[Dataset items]
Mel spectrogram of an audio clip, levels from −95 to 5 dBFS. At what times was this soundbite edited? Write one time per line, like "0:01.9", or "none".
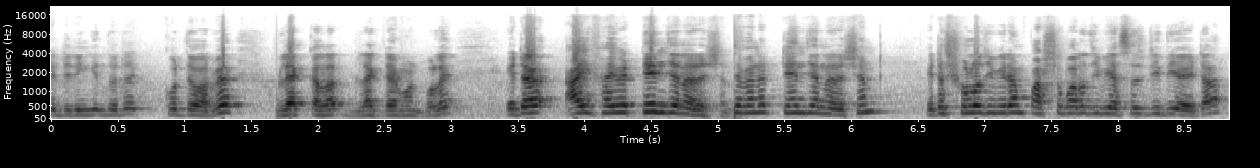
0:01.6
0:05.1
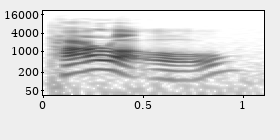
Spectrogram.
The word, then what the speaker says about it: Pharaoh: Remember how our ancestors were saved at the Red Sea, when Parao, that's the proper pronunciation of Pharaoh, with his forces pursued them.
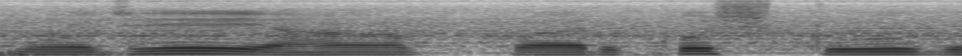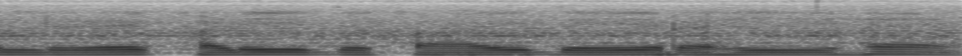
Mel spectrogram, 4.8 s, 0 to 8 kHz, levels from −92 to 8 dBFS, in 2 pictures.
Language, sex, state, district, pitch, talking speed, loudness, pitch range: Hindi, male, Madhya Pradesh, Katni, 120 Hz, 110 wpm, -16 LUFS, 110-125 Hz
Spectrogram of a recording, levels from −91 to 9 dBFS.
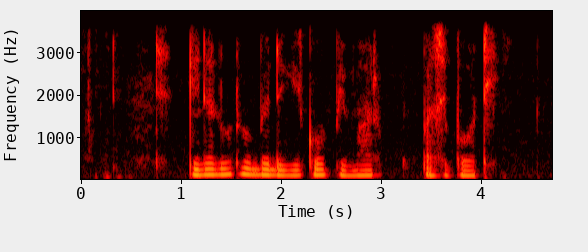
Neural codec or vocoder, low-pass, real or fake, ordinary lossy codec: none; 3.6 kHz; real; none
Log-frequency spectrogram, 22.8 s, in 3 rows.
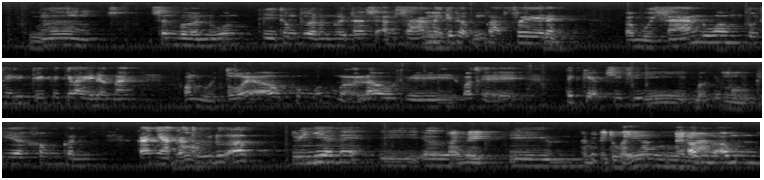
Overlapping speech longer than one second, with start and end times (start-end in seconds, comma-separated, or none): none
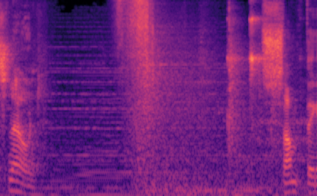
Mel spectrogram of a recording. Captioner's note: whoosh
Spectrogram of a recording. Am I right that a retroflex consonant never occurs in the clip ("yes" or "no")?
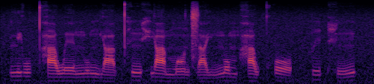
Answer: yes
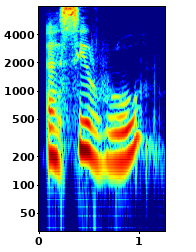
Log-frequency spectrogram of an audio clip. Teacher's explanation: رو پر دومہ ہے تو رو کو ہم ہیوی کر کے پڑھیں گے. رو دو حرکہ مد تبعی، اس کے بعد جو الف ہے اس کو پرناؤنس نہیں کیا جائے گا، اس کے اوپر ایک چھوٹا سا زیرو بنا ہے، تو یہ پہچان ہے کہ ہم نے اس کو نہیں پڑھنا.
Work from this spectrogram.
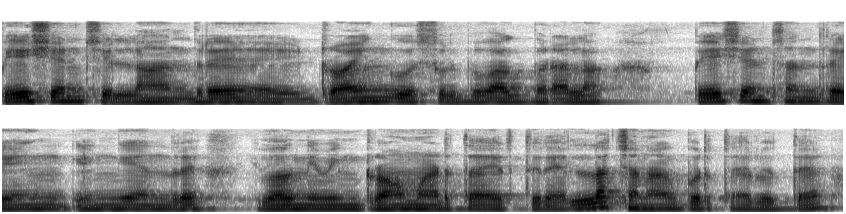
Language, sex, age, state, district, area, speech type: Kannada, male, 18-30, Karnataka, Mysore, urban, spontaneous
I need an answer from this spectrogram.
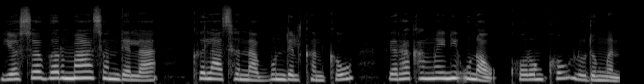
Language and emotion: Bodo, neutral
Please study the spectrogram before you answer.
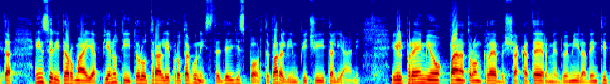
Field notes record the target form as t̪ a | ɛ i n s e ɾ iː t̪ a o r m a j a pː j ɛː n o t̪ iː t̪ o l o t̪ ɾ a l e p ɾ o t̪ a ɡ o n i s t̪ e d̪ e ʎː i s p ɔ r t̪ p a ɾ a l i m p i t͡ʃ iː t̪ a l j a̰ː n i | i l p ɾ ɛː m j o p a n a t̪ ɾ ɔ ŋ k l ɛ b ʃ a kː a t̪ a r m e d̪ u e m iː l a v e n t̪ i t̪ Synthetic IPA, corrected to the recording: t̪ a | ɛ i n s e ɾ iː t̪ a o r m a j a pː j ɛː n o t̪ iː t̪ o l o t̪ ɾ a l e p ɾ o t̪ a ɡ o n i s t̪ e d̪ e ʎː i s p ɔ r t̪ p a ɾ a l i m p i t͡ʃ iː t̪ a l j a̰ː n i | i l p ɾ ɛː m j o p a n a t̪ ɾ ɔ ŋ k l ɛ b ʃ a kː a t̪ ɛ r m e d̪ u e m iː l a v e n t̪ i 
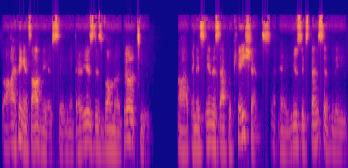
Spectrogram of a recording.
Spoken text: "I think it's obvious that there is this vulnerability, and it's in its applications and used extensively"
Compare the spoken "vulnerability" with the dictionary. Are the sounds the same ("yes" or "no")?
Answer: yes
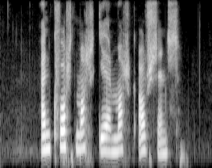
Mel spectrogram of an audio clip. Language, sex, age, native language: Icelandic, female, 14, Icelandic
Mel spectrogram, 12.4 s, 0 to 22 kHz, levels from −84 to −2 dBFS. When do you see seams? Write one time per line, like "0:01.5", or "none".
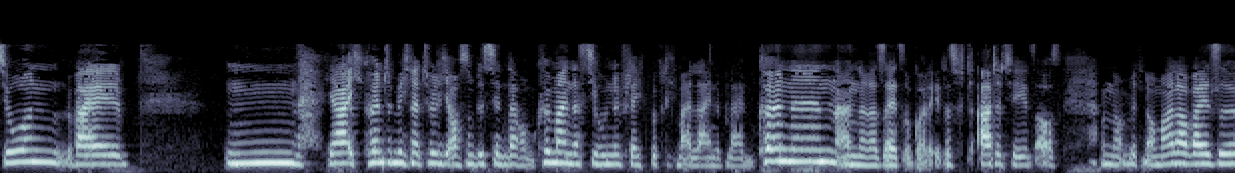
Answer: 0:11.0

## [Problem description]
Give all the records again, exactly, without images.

## [Exercise solution]
Mel spectrogram of an audio clip, levels from −95 to 5 dBFS. At what times was this soundbite edited? Write one time per line, like "0:01.9", or "none".
0:01.6
0:05.1
Spectrogram.
The word, then what the speaker says about it: Pharaoh: Remember how our ancestors were saved at the Red Sea, when Parao, that's the proper pronunciation of Pharaoh, with his forces pursued them.
Mel spectrogram, 4.8 s, 0 to 8 kHz, levels from −92 to 8 dBFS, in 2 pictures.
Language, sex, state, district, pitch, talking speed, loudness, pitch range: Hindi, male, Madhya Pradesh, Katni, 120 Hz, 110 wpm, -16 LUFS, 110-125 Hz
Spectrogram of a recording, levels from −91 to 9 dBFS.
Neural codec or vocoder, low-pass, real or fake, ordinary lossy codec: none; 3.6 kHz; real; none
Log-frequency spectrogram, 22.8 s, in 3 rows.
Overlapping speech longer than one second, with start and end times (start-end in seconds, comma-separated, or none): none
Mel spectrogram of a recording. Captioner's note: whoosh
Spectrogram of a recording. Am I right that a retroflex consonant never occurs in the clip ("yes" or "no")?
Answer: yes
Log-frequency spectrogram of an audio clip. Teacher's explanation: رو پر دومہ ہے تو رو کو ہم ہیوی کر کے پڑھیں گے. رو دو حرکہ مد تبعی، اس کے بعد جو الف ہے اس کو پرناؤنس نہیں کیا جائے گا، اس کے اوپر ایک چھوٹا سا زیرو بنا ہے، تو یہ پہچان ہے کہ ہم نے اس کو نہیں پڑھنا.
Work from this spectrogram.
Language, sex, age, state, district, area, speech type: Kannada, male, 18-30, Karnataka, Mysore, urban, spontaneous
I need an answer from this spectrogram.
Language and emotion: Bodo, neutral
Please study the spectrogram before you answer.
Field notes record the target form as t̪ a | ɛ i n s e ɾ iː t̪ a o r m a j a pː j ɛː n o t̪ iː t̪ o l o t̪ ɾ a l e p ɾ o t̪ a ɡ o n i s t̪ e d̪ e ʎː i s p ɔ r t̪ p a ɾ a l i m p i t͡ʃ iː t̪ a l j a̰ː n i | i l p ɾ ɛː m j o p a n a t̪ ɾ ɔ ŋ k l ɛ b ʃ a kː a t̪ a r m e d̪ u e m iː l a v e n t̪ i t̪ Synthetic IPA, corrected to the recording: t̪ a | ɛ i n s e ɾ iː t̪ a o r m a j a pː j ɛː n o t̪ iː t̪ o l o t̪ ɾ a l e p ɾ o t̪ a ɡ o n i s t̪ e d̪ e ʎː i s p ɔ r t̪ p a ɾ a l i m p i t͡ʃ iː t̪ a l j a̰ː n i | i l p ɾ ɛː m j o p a n a t̪ ɾ ɔ ŋ k l ɛ b ʃ a kː a t̪ ɛ r m e d̪ u e m iː l a v e n t̪ i 
Spectrogram of a recording.
Spoken text: "I think it's obvious that there is this vulnerability, and it's in its applications and used extensively"
Compare the spoken "vulnerability" with the dictionary. Are the sounds the same ("yes" or "no")?
Answer: yes
Mel spectrogram of an audio clip. Language, sex, age, native language: Icelandic, female, 14, Icelandic
Mel spectrogram, 12.4 s, 0 to 22 kHz, levels from −84 to −2 dBFS. When do you see seams? Write one time per line, like "0:01.5", or "none".
Answer: 0:11.0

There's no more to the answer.